Assigned task =
Restate the listing below word for word, and leave its pictures behind.

═══ Dataset content ═══

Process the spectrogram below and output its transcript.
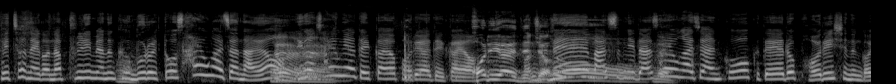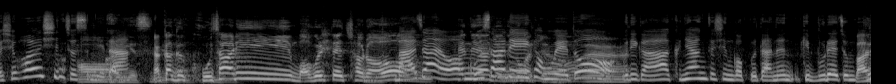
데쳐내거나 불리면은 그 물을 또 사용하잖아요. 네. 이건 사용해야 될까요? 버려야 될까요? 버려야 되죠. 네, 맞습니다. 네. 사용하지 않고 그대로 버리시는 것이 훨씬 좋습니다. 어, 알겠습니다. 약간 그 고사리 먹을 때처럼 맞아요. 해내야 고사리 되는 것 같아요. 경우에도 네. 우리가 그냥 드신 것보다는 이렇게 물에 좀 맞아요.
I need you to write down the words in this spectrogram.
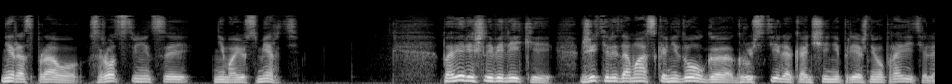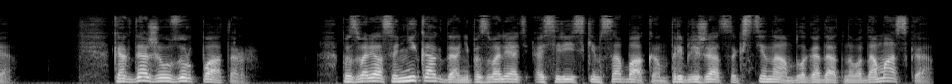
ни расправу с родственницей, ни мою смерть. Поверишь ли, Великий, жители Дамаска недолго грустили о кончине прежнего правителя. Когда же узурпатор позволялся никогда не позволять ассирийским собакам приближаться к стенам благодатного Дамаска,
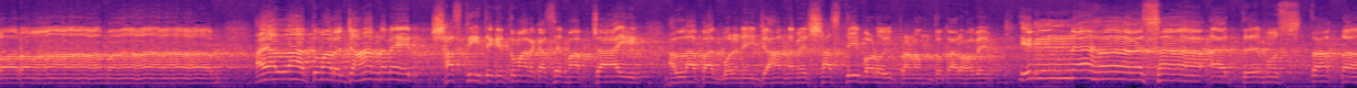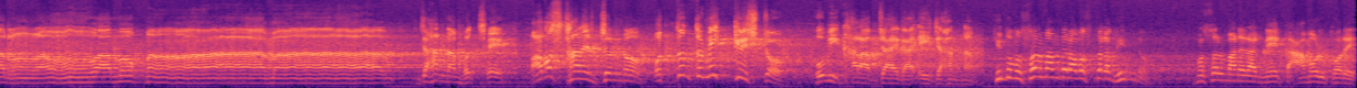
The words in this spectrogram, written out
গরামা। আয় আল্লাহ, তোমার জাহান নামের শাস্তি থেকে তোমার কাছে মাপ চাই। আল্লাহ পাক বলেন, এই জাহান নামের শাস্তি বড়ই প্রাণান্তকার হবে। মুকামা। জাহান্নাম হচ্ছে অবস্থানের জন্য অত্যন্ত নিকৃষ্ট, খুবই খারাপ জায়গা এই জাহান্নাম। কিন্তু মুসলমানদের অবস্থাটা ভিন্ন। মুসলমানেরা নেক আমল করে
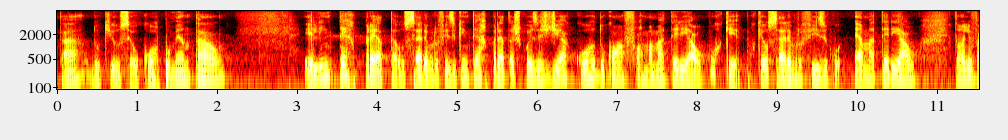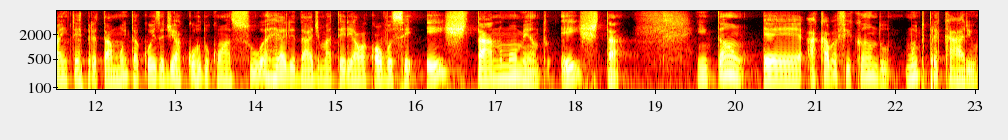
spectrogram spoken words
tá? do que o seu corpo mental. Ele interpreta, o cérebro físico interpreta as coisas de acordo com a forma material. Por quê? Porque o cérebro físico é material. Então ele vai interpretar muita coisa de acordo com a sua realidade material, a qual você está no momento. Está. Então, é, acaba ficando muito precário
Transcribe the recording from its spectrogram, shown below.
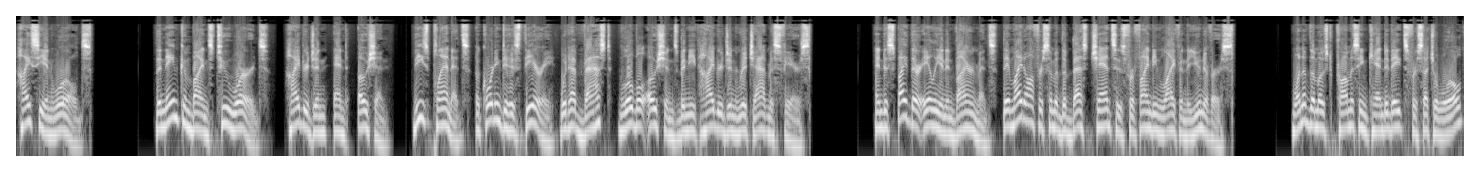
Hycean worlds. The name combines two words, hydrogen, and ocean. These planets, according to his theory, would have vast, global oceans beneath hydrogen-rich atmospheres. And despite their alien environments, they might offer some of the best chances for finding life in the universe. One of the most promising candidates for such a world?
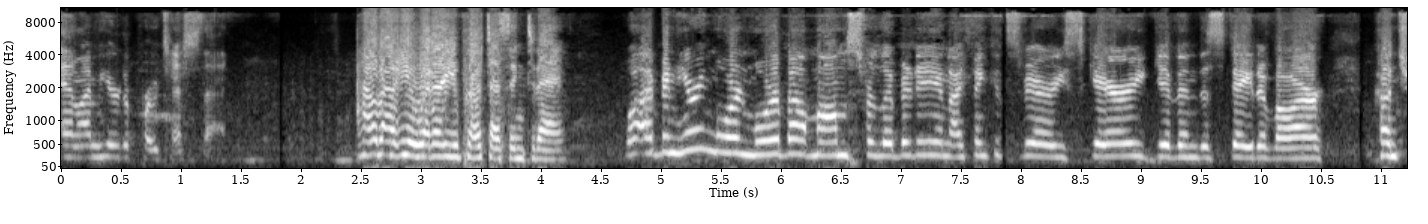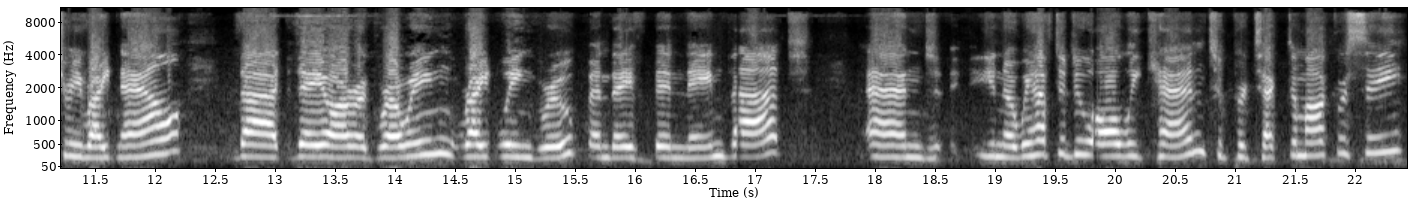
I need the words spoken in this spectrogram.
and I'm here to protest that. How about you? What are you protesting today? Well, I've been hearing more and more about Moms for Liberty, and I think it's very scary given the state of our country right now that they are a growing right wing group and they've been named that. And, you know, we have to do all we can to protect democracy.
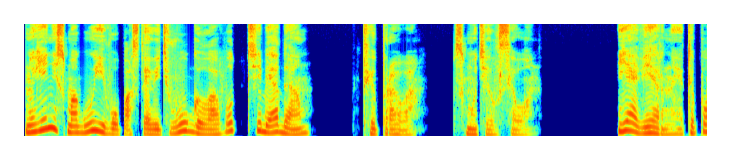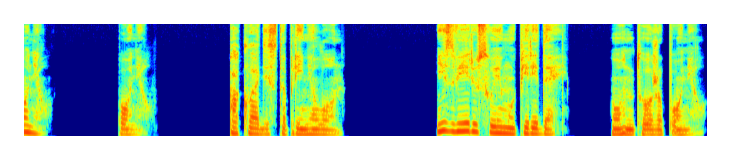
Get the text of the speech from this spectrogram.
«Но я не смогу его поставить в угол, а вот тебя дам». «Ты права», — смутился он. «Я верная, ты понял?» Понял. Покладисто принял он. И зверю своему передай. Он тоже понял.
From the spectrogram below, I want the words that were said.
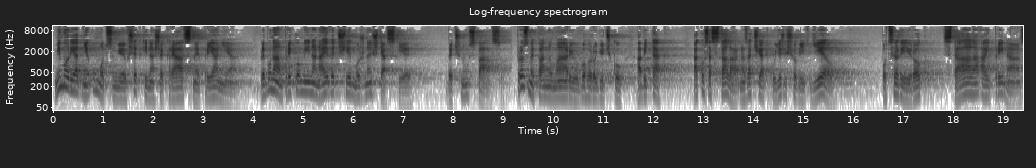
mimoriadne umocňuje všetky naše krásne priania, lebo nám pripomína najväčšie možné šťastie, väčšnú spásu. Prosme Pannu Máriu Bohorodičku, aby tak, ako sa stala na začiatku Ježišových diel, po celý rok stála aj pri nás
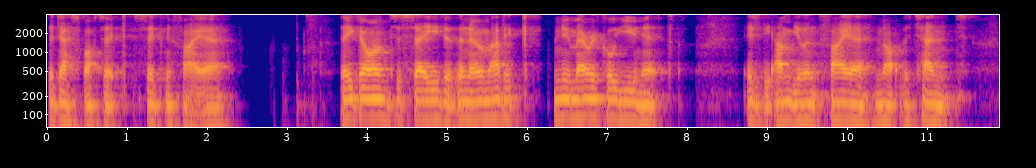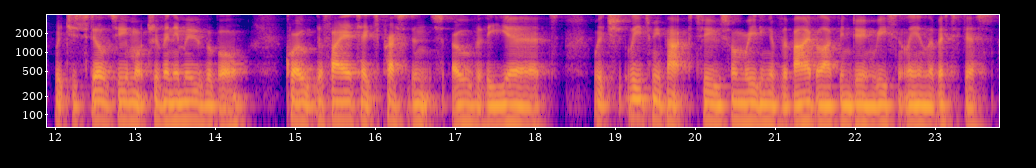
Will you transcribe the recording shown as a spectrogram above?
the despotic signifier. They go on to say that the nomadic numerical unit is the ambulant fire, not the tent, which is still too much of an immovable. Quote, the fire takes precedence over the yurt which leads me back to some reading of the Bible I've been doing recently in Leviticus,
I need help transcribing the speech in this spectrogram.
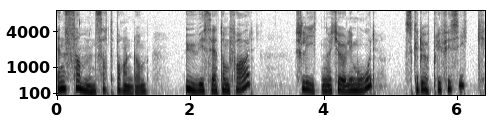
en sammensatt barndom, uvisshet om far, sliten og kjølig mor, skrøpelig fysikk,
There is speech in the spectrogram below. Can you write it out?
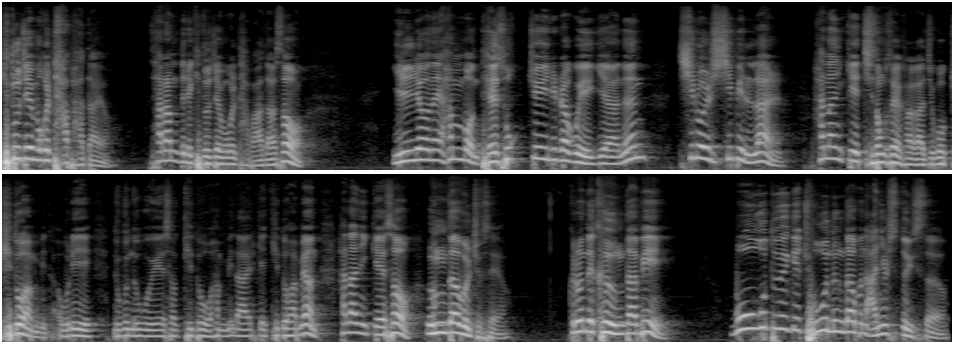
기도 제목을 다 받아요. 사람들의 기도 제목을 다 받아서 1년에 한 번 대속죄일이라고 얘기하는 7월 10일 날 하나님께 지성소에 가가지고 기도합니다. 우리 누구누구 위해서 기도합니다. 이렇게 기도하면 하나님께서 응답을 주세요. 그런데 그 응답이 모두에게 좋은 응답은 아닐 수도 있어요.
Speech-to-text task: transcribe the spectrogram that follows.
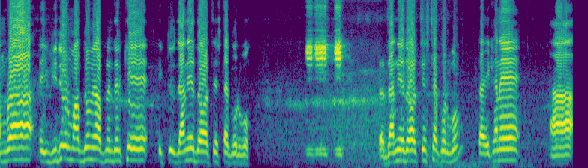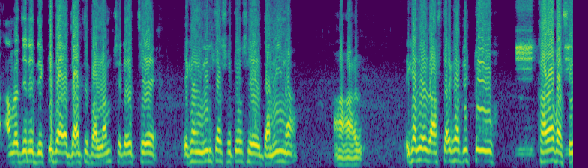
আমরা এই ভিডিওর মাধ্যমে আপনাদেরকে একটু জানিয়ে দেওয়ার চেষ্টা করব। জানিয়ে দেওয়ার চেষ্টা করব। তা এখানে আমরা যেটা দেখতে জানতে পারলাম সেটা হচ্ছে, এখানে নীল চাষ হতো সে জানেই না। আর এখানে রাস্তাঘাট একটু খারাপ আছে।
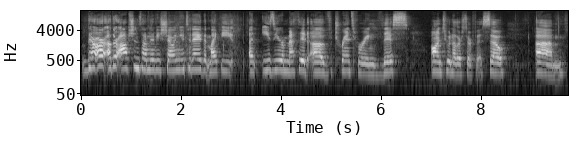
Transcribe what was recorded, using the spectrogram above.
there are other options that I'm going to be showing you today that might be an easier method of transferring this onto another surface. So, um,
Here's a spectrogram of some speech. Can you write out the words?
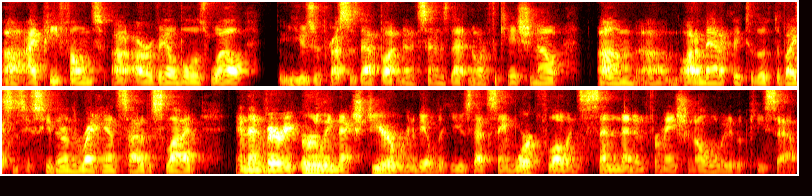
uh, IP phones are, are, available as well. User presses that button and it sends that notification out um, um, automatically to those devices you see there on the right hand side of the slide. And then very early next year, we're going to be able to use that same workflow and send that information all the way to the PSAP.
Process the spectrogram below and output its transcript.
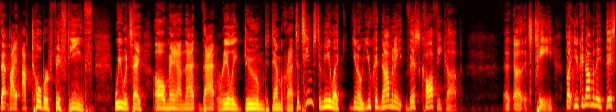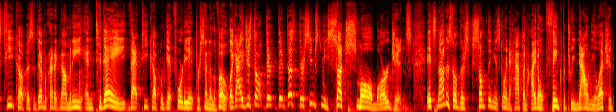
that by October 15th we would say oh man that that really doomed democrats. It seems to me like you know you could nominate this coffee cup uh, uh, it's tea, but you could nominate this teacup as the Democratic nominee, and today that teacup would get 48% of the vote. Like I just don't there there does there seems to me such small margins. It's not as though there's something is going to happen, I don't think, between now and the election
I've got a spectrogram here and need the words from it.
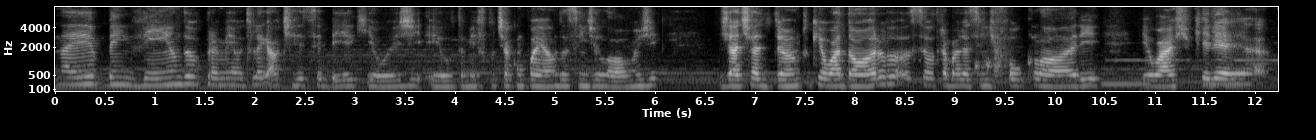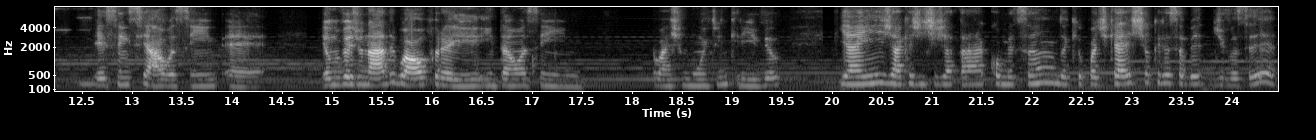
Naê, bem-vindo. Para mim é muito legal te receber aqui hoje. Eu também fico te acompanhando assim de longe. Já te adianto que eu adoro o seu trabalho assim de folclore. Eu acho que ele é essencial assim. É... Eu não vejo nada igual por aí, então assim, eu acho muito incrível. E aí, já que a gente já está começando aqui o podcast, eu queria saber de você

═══

Expected answer =
Process the spectrogram below and output its transcript.
데쳐내거나 불리면은 그 물을 또 사용하잖아요. 네. 이건 사용해야 될까요? 버려야 될까요? 버려야 되죠. 네, 맞습니다. 네. 사용하지 않고 그대로 버리시는 것이 훨씬 좋습니다. 어, 알겠습니다. 약간 그 고사리 먹을 때처럼 맞아요. 해내야 고사리 되는 것 같아요. 경우에도 네. 우리가 그냥 드신 것보다는 이렇게 물에 좀 맞아요.
I need you to write down the words in this spectrogram.
ни расправу с родственницей, ни мою смерть. Поверишь ли, Великий, жители Дамаска недолго грустили о кончине прежнего правителя. Когда же узурпатор позволялся никогда не позволять ассирийским собакам приближаться к стенам благодатного Дамаска,
The words in this spectrogram, written out
গরামা। আয় আল্লাহ, তোমার জাহান নামের শাস্তি থেকে তোমার কাছে মাপ চাই। আল্লাহ পাক বলেন, এই জাহান নামের শাস্তি বড়ই প্রাণান্তকার হবে। মুকামা। জাহান্নাম হচ্ছে অবস্থানের জন্য অত্যন্ত নিকৃষ্ট, খুবই খারাপ জায়গা এই জাহান্নাম। কিন্তু মুসলমানদের অবস্থাটা ভিন্ন। মুসলমানেরা নেক আমল করে
spectrogram spoken words
tá? do que o seu corpo mental. Ele interpreta, o cérebro físico interpreta as coisas de acordo com a forma material. Por quê? Porque o cérebro físico é material. Então ele vai interpretar muita coisa de acordo com a sua realidade material, a qual você está no momento. Está. Então, é, acaba ficando muito precário
Transcribe the recording from its spectrogram, shown below.
Hycean worlds. The name combines two words, hydrogen, and ocean. These planets, according to his theory, would have vast, global oceans beneath hydrogen-rich atmospheres. And despite their alien environments, they might offer some of the best chances for finding life in the universe. One of the most promising candidates for such a world?
I need the words spoken in this spectrogram.
and I'm here to protest that. How about you? What are you protesting today? Well, I've been hearing more and more about Moms for Liberty, and I think it's very scary given the state of our country right now that they are a growing right wing group and they've been named that. And, you know, we have to do all we can to protect democracy.
Get the text of the speech from this spectrogram.
«Но я не смогу его поставить в угол, а вот тебя дам». «Ты права», — смутился он. «Я верная, ты понял?» Понял. Покладисто принял он. И зверю своему передай. Он тоже понял.
From the spectrogram below, I want the words that were said.
mimoriadne umocňuje všetky naše krásne priania, lebo nám pripomína najväčšie možné šťastie, väčšnú spásu. Prosme Pannu Máriu Bohorodičku, aby tak, ako sa stala na začiatku Ježišových diel, po celý rok stála aj pri nás
Will you transcribe the recording shown as a spectrogram above?
the despotic signifier. They go on to say that the nomadic numerical unit is the ambulant fire, not the tent, which is still too much of an immovable. Quote, the fire takes precedence over the yurt which leads me back to some reading of the Bible I've been doing recently in Leviticus,
I need help transcribing the speech in this spectrogram.
en sammensatt barndom, uvisshet om far, sliten og kjølig mor, skrøpelig fysikk,
There is speech in the spectrogram below. Can you write it out?
기도 제목을 다 받아요. 사람들의 기도 제목을 다 받아서 1년에 한 번 대속죄일이라고 얘기하는 7월 10일 날 하나님께 지성소에 가가지고 기도합니다. 우리 누구누구 위해서 기도합니다. 이렇게 기도하면 하나님께서 응답을 주세요. 그런데 그 응답이 모두에게 좋은 응답은 아닐 수도 있어요.
Speech-to-text task: transcribe the spectrogram that follows.
আমরা এই ভিডিওর মাধ্যমে আপনাদেরকে একটু জানিয়ে দেওয়ার চেষ্টা করব। জানিয়ে দেওয়ার চেষ্টা করব। তা এখানে আমরা যেটা দেখতে জানতে পারলাম সেটা হচ্ছে, এখানে নীল চাষ হতো সে জানেই না। আর এখানে রাস্তাঘাট একটু খারাপ আছে।
Transcribe what was recorded, using the spectrogram above.
there are other options that I'm going to be showing you today that might be an easier method of transferring this onto another surface. So, um,
Here's a spectrogram of some speech. Can you write out the words?
uh, IP phones are, are, available as well. User presses that button and it sends that notification out um, um, automatically to those devices you see there on the right hand side of the slide. And then very early next year, we're going to be able to use that same workflow and send that information all the way to the PSAP.
Process the spectrogram below and output its transcript.
that by October 15th we would say oh man that that really doomed democrats. It seems to me like you know you could nominate this coffee cup uh, uh, it's tea, but you could nominate this teacup as the Democratic nominee, and today that teacup would get 48% of the vote. Like I just don't there there does there seems to me such small margins. It's not as though there's something is going to happen, I don't think, between now and the election
I've got a spectrogram here and need the words from it.
Naê, bem-vindo. Para mim é muito legal te receber aqui hoje. Eu também fico te acompanhando assim de longe. Já te adianto que eu adoro o seu trabalho assim de folclore. Eu acho que ele é essencial assim. É... Eu não vejo nada igual por aí, então assim, eu acho muito incrível. E aí, já que a gente já está começando aqui o podcast, eu queria saber de você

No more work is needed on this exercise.